Definitions of restrictions. In FASB literature, only donors can impose restrictions. In the GASB environment, donors and any external party can impose restrictions. The difference in the standards boards’ perspective on restrictions is rooted in GASB’s focus on accountability. From GASB’s perspective, if creditors or legislation impose a restriction, it makes sense to identify it and be accountable to those that imposed the restriction. In FASB’s view, a reader must be informed that an externally imposed restriction will affect the use of resources. The reporting difference will impact the categorization of net assets.
Use of restricted funds. If both restricted and unrestricted resources are available for a given expense, the FASB reporting model requires that restricted net assets be reduced—even when unrestricted resources were used. This concept is known as first dollar release. GASB recognizes that there are many approaches to releasing restrictions, so it requires a disclosure explanation for how funds are being released from restriction.

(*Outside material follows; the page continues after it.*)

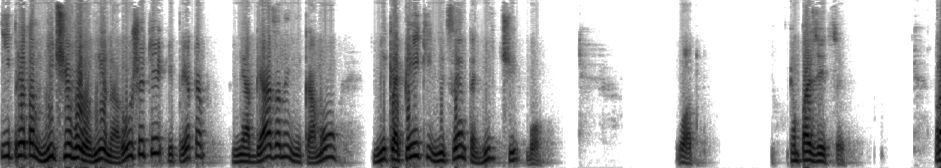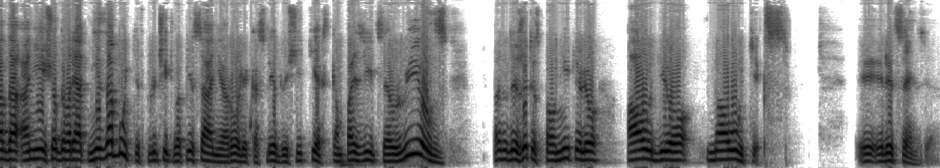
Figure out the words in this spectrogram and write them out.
и при этом ничего не нарушите, и при этом не обязаны никому ни копейки, ни цента, ничего. Вот. Композиции. Правда, они еще говорят, не забудьте включить в описание ролика следующий текст. Композиция Reels принадлежит исполнителю Audio Nautics и, и лицензия.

Other post-employment benefits. Within the FASB reporting model, pensions and other post-retirement benefits are treated consistently. The same is true for GASB’s reporting model—that is, pensions and other post-employment benefits are accounted for using consistent methodologies. The divergence stems from differing FASB and GASB measurement methodologies.
Software. FASB organizations are required to capitalize investments in major software systems purchased or developed with in-house resources. GASB currently does not have a similar requirement, although this is being considered as part of a project focused on intangible assets. NACUBO’s advisory report on this subject recommends that public institutions follow the same guidance as independent institutions.

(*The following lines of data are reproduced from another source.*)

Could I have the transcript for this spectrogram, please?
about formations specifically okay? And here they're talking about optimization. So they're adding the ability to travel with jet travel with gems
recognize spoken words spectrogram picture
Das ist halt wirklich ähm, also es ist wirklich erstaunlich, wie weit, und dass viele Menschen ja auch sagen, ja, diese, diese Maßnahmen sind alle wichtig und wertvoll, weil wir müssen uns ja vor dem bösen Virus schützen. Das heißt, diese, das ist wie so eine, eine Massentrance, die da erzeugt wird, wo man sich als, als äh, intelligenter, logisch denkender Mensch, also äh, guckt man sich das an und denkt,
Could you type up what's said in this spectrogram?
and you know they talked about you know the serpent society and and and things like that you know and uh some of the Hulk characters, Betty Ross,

Asset impairment. FASB requires that future cash flows be measured to determine impairment losses. GASB’s measurement of impairment focuses on an asset’s service utility. The result of the differing approaches is that the same event may result in the reporting of a different amount of impairment loss.
Management’s discussion and analysis. GASB requires that institutions present explanatory information with the financial statements; FASB has no similar requirement. The GASB requirement is satisfied by public colleges and universities including a section titled management’s discussion and analysis. This is a plain-language presentation of information explaining the financial statements, usually supplemented with tables, charts, and graphs.
Key FASB - GASB Accounting DifferencesSource: www.nacubo.org